The War Begins

Article excerpt

A message of support

CZECH REPUBLIC--Dear Fellow Citizens,

I believe that all of us, you as well as myself, are shattered by the events in the United States of America today. On behalf of our country, on behalf of all of our citizens, I would like to express our deepest sympathy to all victims and to their surviving families, and I would like to assure the American people that we are on their side and that we are ready to assist them in any way within our power. I understand this as an attack against human freedom, as an attack against democracy, and I consider this to be a tremendous warning to civilization which challenges us to mobilize, supremely, our sense of responsibility for this world. Fanatics and madmen cannot be allowed to hold all of us as their hostage.

--President Vaclav Havel

September 11, 2001

The war's purpose

UNITED STATES--America's campaign against terrorism began in earnest [October 7], appropriately with strikes against al Qaeda terror camps and their Taliban sponsors in Afghanistan. The task now is to see this fight through to the finish, both militarily and politically.

President Bush seemed to frame the mission in precisely those terms in his speech to the nation. He described the military plan as "sustained, comprehensive and relentless operations" against the terrorists. "But the battle is broader," he added, and will extend to "any government" that "sponsors the outlaws and killers of innocents." This means more than killing Osama bin Laden or even deposing the Taliban but also ridding the world of all governments that shelter terrorists.
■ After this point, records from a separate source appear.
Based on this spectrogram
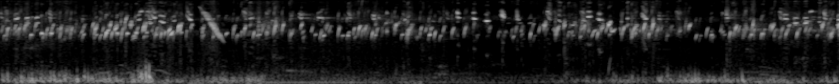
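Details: Male-stimulating chatter of European goldfinches: lively high twitters and fast trills come in overlapping bursts with brief dips in between, plus a low thump early on and a faint low hum.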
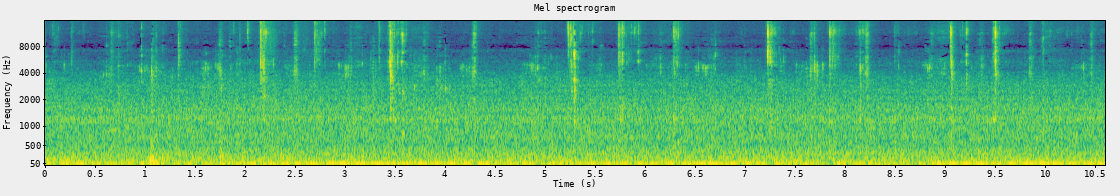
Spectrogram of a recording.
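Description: A person chewing a mouthful of country-style ribs with the mouth closed: many short, scattered wet mouth clicks over a steady low background hum.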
The complex political nature of the task is clear from the early bombing targets. They are carefully chosen military targets, intended to cripple command and control and air defenses but also to minimize Afghan civilian casualties. This is in direct moral contrast to the terrorist method, which

seeks to kill as many civilians as possible as at the World Trade Center.

Mr. Bush pointed out the extraordinary fact that the U.S. is airlifting food and medicine to the Afghan people at the same time it is bombing its Taliban rulers. The humanitarian effort also underscores that these strikes are not aimed at Islam but against bin Laden's perversion of that religion.

--Wall Street Journal

October 8, 2001

Unavoidable fight on a pivotal battleground

UNITED STATES--The long-awaited response to the terrorist atrocities of September 11 began much as advertised [October 7]. With the one hand, the U.S. unleashed a military assault aimed at uprooting Afghanistan's terrorist network and its Taliban protectors. With the other, it launched a high-profile humanitarian assault to aid millions of fleeing refugees.

It was a smart and carefully crafted beginning--not so much a calibration of U.S. power, which has invited failure so often before, as a decision to apply that power aggressively in an unconventional way. What is less clear as the battle of Afghanistan begins is just what victory will look like.

President Bush and Defense Secretary Donald Rumsfeld were purposely cautious, sticking to general objectives. Bush promised that the Taliban "will pay a price," that the terrorists would eventually be driven out of their caves and brought to justice, and that Afghans "will know the generosity of America and our allies." ...

Most Muslim countries face an internal conflict, which is why the outcome in Afghanistan will be so critically important. The shape of victory will help define the wider war for millions.

Success surely requires eradicating any terrorist threat from Afghan soil. But it also demands doing so in a way that separates Osama bin Laden from Islam.


October 8, 2001

Taking the war to the terrorists

UNITED STATES--United States and British soldiers, sailors and airmen opened the military phase of the fight against global terrorism [October 7], launching retaliatory raids against terrorist training camps belonging to Osama bin Laden's al Qaeda and Taliban military installations across Afghanistan. …